Things are proceeding quickly for Benoît Repellin at Phillips. After moving to the auction house from Sotheby’s 15 months ago to be head of jewelry for Europe, he was quickly promoted to worldwide head of jewelry. He is currently in hiring mode, trying to recruit people for the company’s New York and Hong Kong branches, as well for its other international offices. He can be seen handling the hammer behind the rostrum during jewelry sales and on Instagram, where he has 79,500 followers. Here, he discusses his daily job at Phillips.
How do you view your job as the head of jewelry at Phillips?
It’s been a great challenge. I was honored and grateful that they trusted me with this appointment. It’s a dynamic and exciting auction house. We’re always looking to bring the best to our clients in a more dynamic and exciting way.
Most of the job is obviously to bring pieces for the next auctions. When the pieces are gathered and everything is confirmed, my job then is to find the buyers for these pieces. Also organizing the team and developing the team. We are currently looking for a few positions in Hong Kong and New York. We now have three staff members and are looking for additional members. So it’s an exciting chapter for me and for Phillips.
What do you love about your job?

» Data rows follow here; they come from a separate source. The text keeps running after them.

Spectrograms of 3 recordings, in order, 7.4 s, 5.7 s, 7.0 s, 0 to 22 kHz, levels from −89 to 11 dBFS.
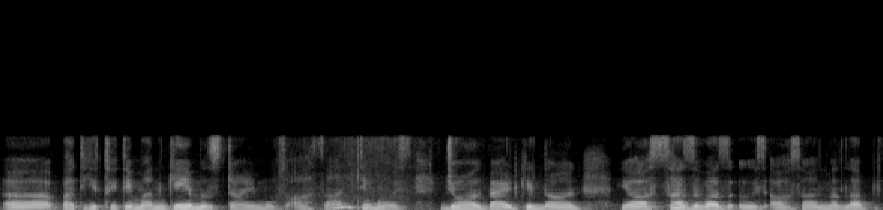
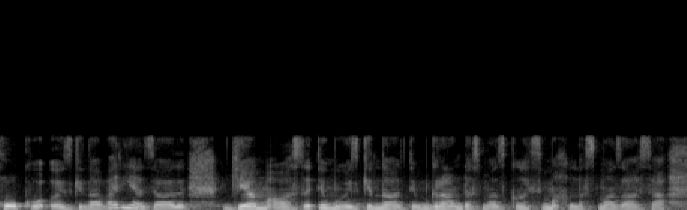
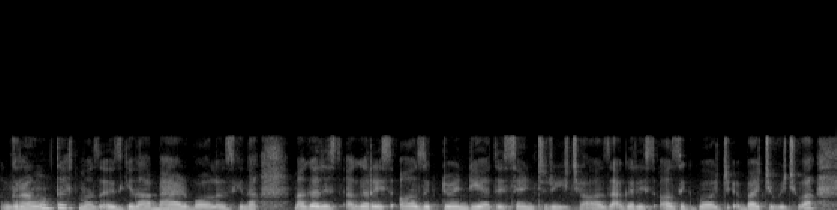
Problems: none marked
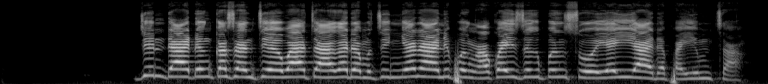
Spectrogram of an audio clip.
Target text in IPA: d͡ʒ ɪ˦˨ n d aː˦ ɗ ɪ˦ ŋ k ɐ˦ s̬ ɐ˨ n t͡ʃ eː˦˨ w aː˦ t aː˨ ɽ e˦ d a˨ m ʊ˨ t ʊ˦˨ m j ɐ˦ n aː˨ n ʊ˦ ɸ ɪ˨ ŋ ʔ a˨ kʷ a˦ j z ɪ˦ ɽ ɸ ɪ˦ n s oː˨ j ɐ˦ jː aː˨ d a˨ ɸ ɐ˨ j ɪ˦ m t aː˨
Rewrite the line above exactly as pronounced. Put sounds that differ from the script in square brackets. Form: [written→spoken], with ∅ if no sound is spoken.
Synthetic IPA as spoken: d͡ʒ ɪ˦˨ n d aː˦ ɗ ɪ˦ ŋ k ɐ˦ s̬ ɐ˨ n t͡ʃ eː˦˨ w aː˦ t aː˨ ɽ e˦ d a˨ m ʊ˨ t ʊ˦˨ m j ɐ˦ n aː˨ n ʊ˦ ɸ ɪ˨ ŋ ʔ a˨ kʷ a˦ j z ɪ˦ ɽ ɸ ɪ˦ n s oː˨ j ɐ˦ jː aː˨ d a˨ ɸ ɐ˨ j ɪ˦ m t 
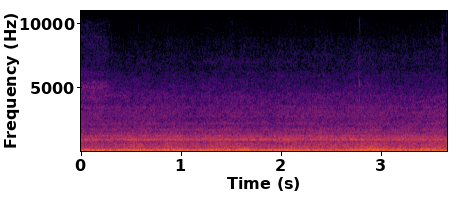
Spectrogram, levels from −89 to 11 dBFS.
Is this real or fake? real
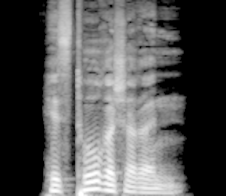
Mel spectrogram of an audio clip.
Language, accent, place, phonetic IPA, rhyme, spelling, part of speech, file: German, Germany, Berlin, [hɪsˈtoːʁɪʃəʁən], -oːʁɪʃəʁən, historischeren, adjective, De-historischeren.ogg
- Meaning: inflection of historisch: 1. strong genitive masculine/neuter singular comparative degree 2. weak/mixed genitive/dative all-gender singular comparative degree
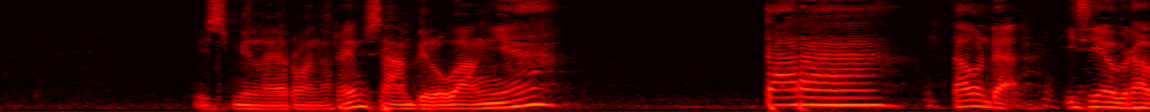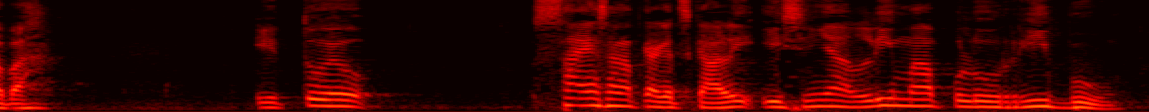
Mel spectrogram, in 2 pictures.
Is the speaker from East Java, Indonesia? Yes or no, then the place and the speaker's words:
yes; Bangil, East Java, Indonesia; now in Jakarta, Indonesia; Saya hijrah ke Jakarta mulai tahun dari 2004. Saya aslinya dari Bangil, Pasuruan, Jawa Timur.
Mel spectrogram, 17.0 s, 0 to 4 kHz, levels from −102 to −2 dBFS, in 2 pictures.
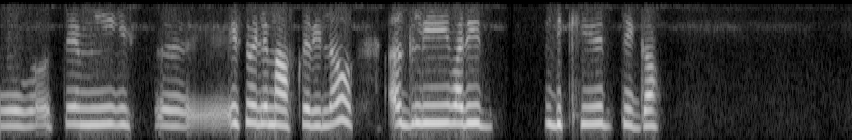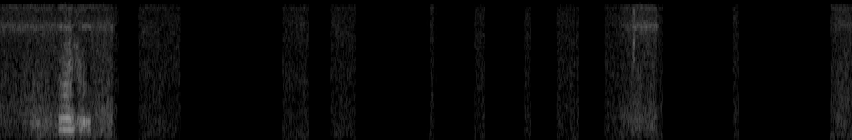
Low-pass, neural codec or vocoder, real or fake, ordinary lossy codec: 3.6 kHz; none; real; none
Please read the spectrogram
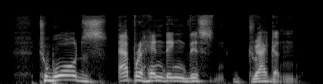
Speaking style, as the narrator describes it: said the patrician firmly

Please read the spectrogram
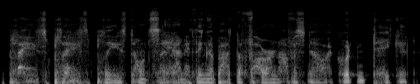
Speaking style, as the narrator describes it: Hart whispered

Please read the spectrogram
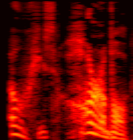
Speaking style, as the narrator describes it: whispered Hermione

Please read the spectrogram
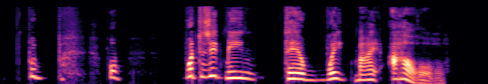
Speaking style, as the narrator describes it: he stammered

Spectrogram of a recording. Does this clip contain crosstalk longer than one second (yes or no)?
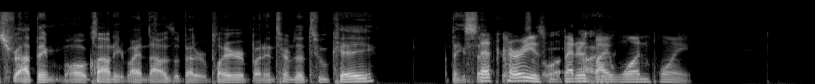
yes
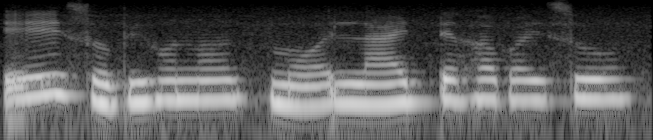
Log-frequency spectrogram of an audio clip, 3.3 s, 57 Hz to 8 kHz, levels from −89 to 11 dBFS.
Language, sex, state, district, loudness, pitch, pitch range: Assamese, female, Assam, Sonitpur, -14 LUFS, 235 Hz, 210-240 Hz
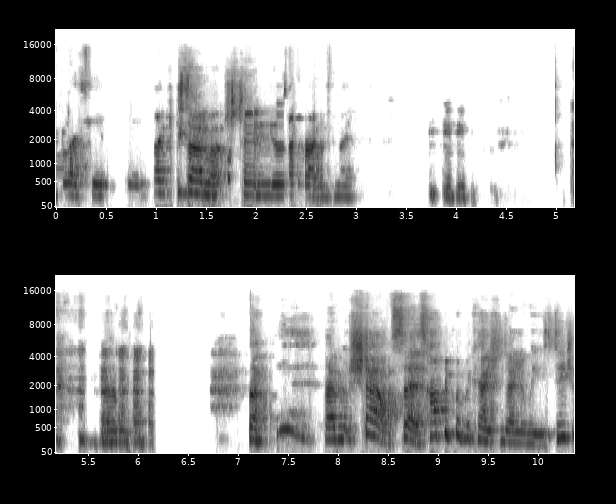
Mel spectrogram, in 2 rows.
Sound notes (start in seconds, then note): 5.0 laughs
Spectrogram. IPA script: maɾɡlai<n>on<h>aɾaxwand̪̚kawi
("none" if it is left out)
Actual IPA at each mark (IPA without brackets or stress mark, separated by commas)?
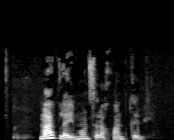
m, s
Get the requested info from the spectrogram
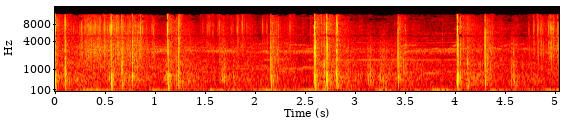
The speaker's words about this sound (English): Ursäkta, får man skjuta raketer nu? Nej, inte. Can you shoot off fireworks? No.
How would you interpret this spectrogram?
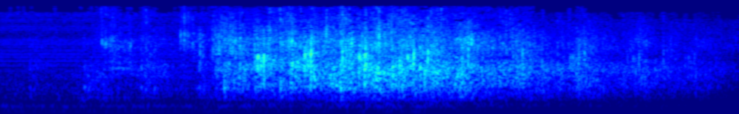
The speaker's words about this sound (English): And the crowd didn't clap, barely clapped.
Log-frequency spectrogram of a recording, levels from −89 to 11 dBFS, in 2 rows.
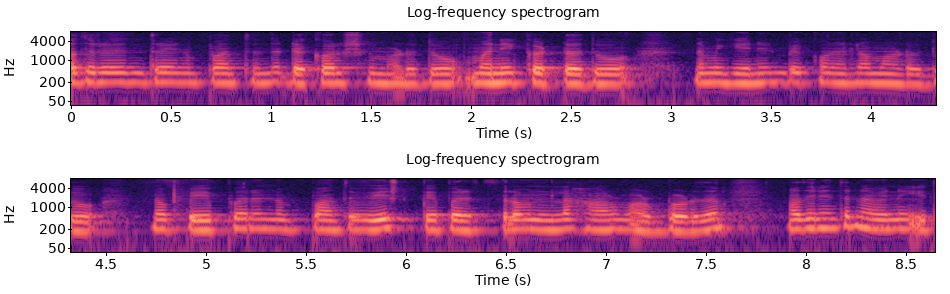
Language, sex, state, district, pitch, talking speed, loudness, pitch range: Kannada, female, Karnataka, Belgaum, 195 Hz, 165 wpm, -17 LUFS, 190-205 Hz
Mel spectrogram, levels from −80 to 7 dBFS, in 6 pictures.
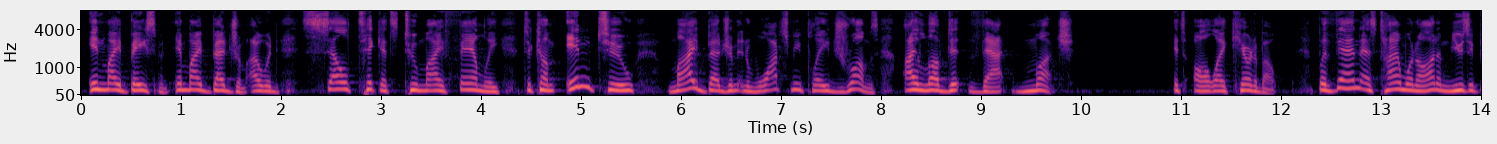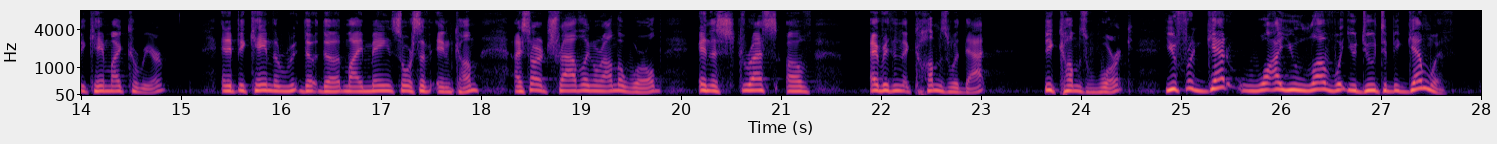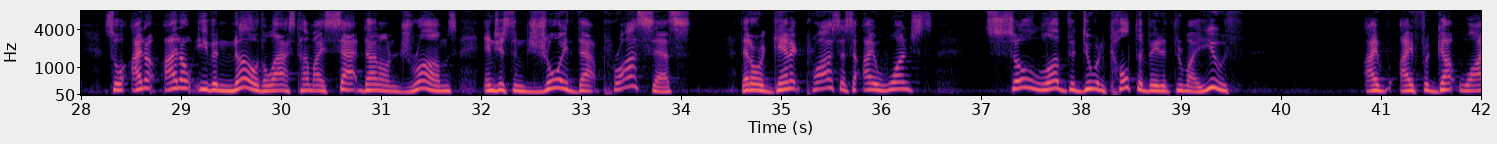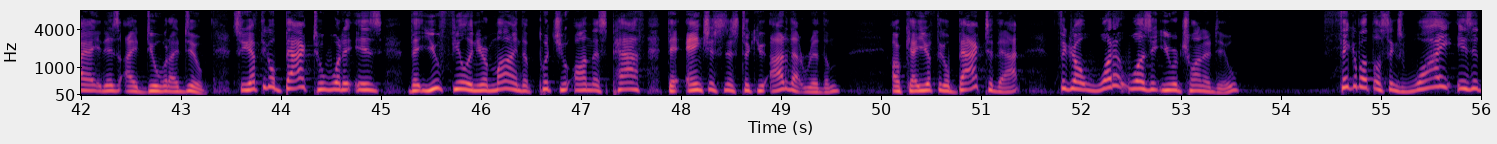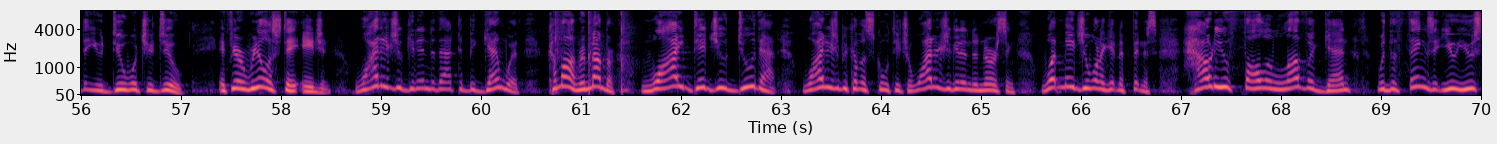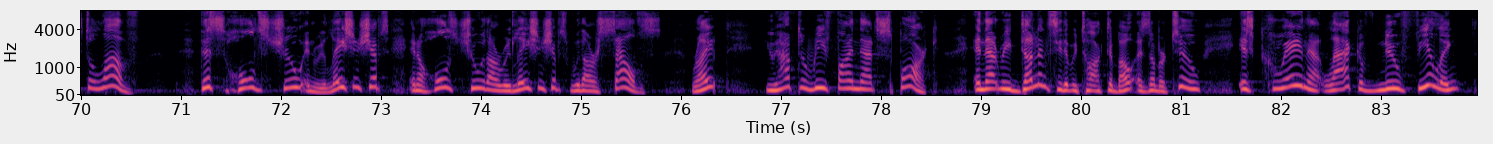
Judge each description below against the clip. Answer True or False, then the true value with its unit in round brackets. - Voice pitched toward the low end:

The thing I like especially about my job is that I never know what the day will bring. Every day is different, depending on the clients I meet or the events I attend. Then there is always the excitement of a treasure hunt. Meeting with clients at their homes, unwrapping parcels with jewelry inside. I really like this part of business, finding the property for the auction. And then there is also the auction itself that brings a lot of excitement — just going up there on the rostrum with the gavel, leading the auction and seeing what the results will be.
It seems like it would take some stamina. Do you have to be in good physical shape?
It’s quite exhausting when you have 150 lots to do in a row. You need to keep up with the numbers, have a good voice to shout the right numbers, and also keep up the momentum to keep people interested in the auction.
You seem to know a lot about historic pieces. Are they your specialty?
I do like historic pieces for sure. I studied history, art history and gemology. It really brings all of my passions into a piece of jewelry.
From left: Bulgari necklace in 18-karat white gold with diamonds and a cushion-cut, 118.5-carat, unheated Sri Lankan sapphire, up for auction in May; a gold-plated platinum ring from circa 1945 that sold for $816,500, featuring an old European brilliant-cut, 43.15-carat, fancy-yellow diamond.
You also seem skilled at social media. How important is that tool today in the auction business?
I don’t know if I’m skilled. I usually post what I like and what I would like to see on my feed. Everyone wants to see some sparkle. I think it is important to be on social media and to give visibility to Phillips. It does bring some consignments afterward. It’s been a good tool. It’s also good [for staying] in touch with some clients. It’s sometimes easier to contact them [that way] than sending an email or giving them a phone call.
Why did you choose the auction business as a profession?
I’ve always been interested in this field. My father is an appraiser, so we would receive catalogs at home. I’ve always been drawn to the jewelry, tearing the pages apart. I was looking at the prices and the details. After high school, I studied history and art history, thinking of going the auction route. Then I attended the Gemological Institute of America (GIA) for my graduate gemology courses. That’s when I started in the business.
Do you have advice for anyone who wants to get into the auction business?
You need to be passionate about your job. It’s really a field where everyone is passionate about what they’re doing. And also, you need to not be afraid of learning. You can learn from the people you work with, the clients you meet, and from the property, obviously. The more pieces one sees, the better one becomes.
Main image: Benoît Repellin. (Phillips)